Saturday, July 19, 2014
jthenr-comics-vault:

DRAGON BALL"The Training Of Kame Sen’in"By Akira Toriyama

jthenr-comics-vault:

DRAGON BALL
"The Training Of Kame Sen’in"
By Akira Toriyama

doomvault:

I’ll quit if you do.

I’ll quit everything good for you.

And, I’m trying.
Yeah, I’m trying.
But the world’s not sweet enough.
Your love’s not sweet enough.
And I’m not stopping
'Til all my teeth are rotten.

jthenr-comics-vault:

Ryu vs. Dhalsim
STREET FIGHTER II #4 (July 1994)
By Masaomi Kanzaki

Wednesday, July 16, 2014
tonightwedrinktomorrowweride:

Suicidal Tendencies flyer , Santa Cruz Civic Auditorium , 1991 .

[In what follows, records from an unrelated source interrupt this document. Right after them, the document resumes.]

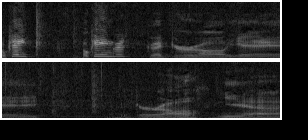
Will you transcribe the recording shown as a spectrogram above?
Okay. Okay, Ingrid. Good girl. Yay. Good girl. Yeah.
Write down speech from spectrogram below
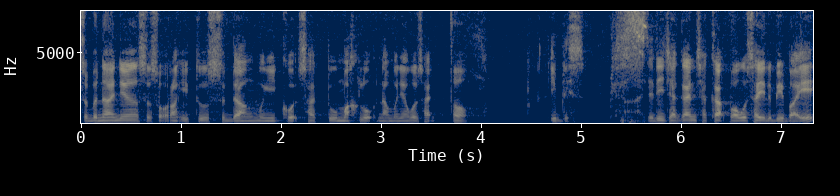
sebenarnya seseorang itu sedang mengikut satu makhluk namanya apa Ustaz? Oh. Iblis jadi jangan cakap bahawa saya lebih baik.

tonightwedrinktomorrowweride:

Suicidal Tendencies flyer , Santa Cruz Civic Auditorium , 1991 .

Tuesday, July 15, 2014

(Source: satans-playmate)

Monday, July 14, 2014

(Source: welcometothenba)

The video game industry was quick to industrialise. Where literature, music and cinema had chance to explore their artistic potential away from monetary preoccupations, video games were born into the arcade where, Cinderella-like they had to earn their keep on the bar floor, minute by minute, credit by credit. Atari, one of the earliest video game companies, would playtest its games in select American bars for a fortnight. If the game failed to earn enough money, it would be figuratively thrown out onto the street. In this way video games and money were yoked from an early age. Thereafter, the cultural conversation has always been secondary to the industrial question: how do we monetise this?

But this is only one kind of success story. Video games, like photography, music, cinema and literature, have tremendous value aside from any consideration of financial gain. If the incentive that we present to young people for making games is predominantly a financial one, then we are all the poorer. Video games allow people to express themselves and present the ways in which they experience and interact with the world and its systems in a unique way to others. Games are, predominantly, a way for self-expression and enrichment and yet the conversation is primarily focused on the “how” of making a living than the “what” of what might be possible within the medium’s bounds.

Simon Parkin is probably the best writer on videogames working today, maybe ever. Here he is over at New Statesman, talking all things this. (via kierongillen)
Sunday, July 13, 2014
self-termination:

i-nagato:

Ominous Doctrines Of The Perpetual Mystical Macrocosm


Whoa

self-termination:

i-nagato:

Ominous Doctrines Of The Perpetual Mystical Macrocosm

Whoa